A major objective for every Remission Medical provider is helping our patients achieve remission status, and stay in remission status.
For RA, we especially look for a reduction in patient-report symptoms, and utilize the “DAS” as an essential part of this ongoing or “longitudinal” analysis.

A Disease Activity Score (DAS) indicates the severity of rheumatoid arthritis disease activity at a given moment in time. It’s calculated based on several different factors, including lab results, patient feedback, and joint swelling and tenderness.

A traditional DAS score requires examining 44 specific joints and is sometimes referred to as a DAS44. The 44 joints include the following:

  • Sternoclavicular joints (2), which connect the collarbone and the breastbone
  • Acromioclavicular joints (2), which connect the acromion to the clavicle
  • Shoulders (2)
  • Elbows (2)
  • Wrists (2)
  • Large knuckles (10) also called the metacarpophalangeal (MCP) joints
  • Middle knuckles (10), also called proximal interphalangeal (PIP) joints
  • Knee (2)
  • Ankle (2)
  • Large knuckles of the toes (10), also called the metatarsophalangeal (MTP) joints

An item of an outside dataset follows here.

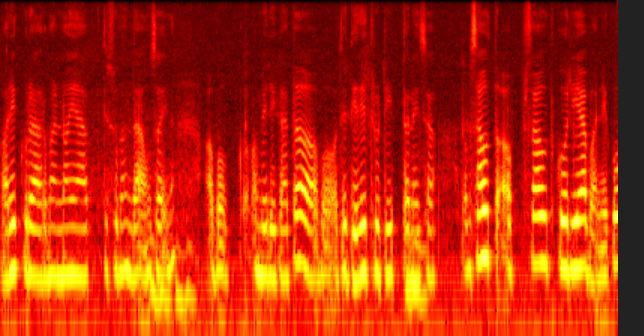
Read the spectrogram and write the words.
हरेक कुराहरूमा नयाँ त्यो सुगन्ध आउँछ होइन। अब अमेरिका त अब अझै धेरै त्रुटियुक्त नै छ। अब साउथ साउथ कोरिया भनेको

DAS28 is a simplified version of DAS44 that evaluates just 28 joints. It does not include the ankles or joints in the feet. Physicians and researchers tend to use the DAS28 more often than the DAS44.

The DAS28 score is arrived at as a function of the following–

  1. The number of swollen joints (out of the 28),
  2. The number of tender joints (out of the 28),
  3. The C reactive protein (CRP) or erythrocyte sedimentation rate (ESR) lab test results
  4. Answers to a patient health assessment questionnaire (“patient reported symptoms).


A mathematical formula is used to calculate the overall score. DAS28 can range from 0 to 9.4.
Generally, a DAS28 score of:

  • More than 5.1 indicates “high disease activity”
  • Between 3.2 and 5.1 indicates “moderate disease activity”
  • Between 2.6 and less than 3.2 indicates “low disease activity”
  • Lower than 2.6 indicates disease “remission” – the very status we seek every day in our clinical work at Remission Medical.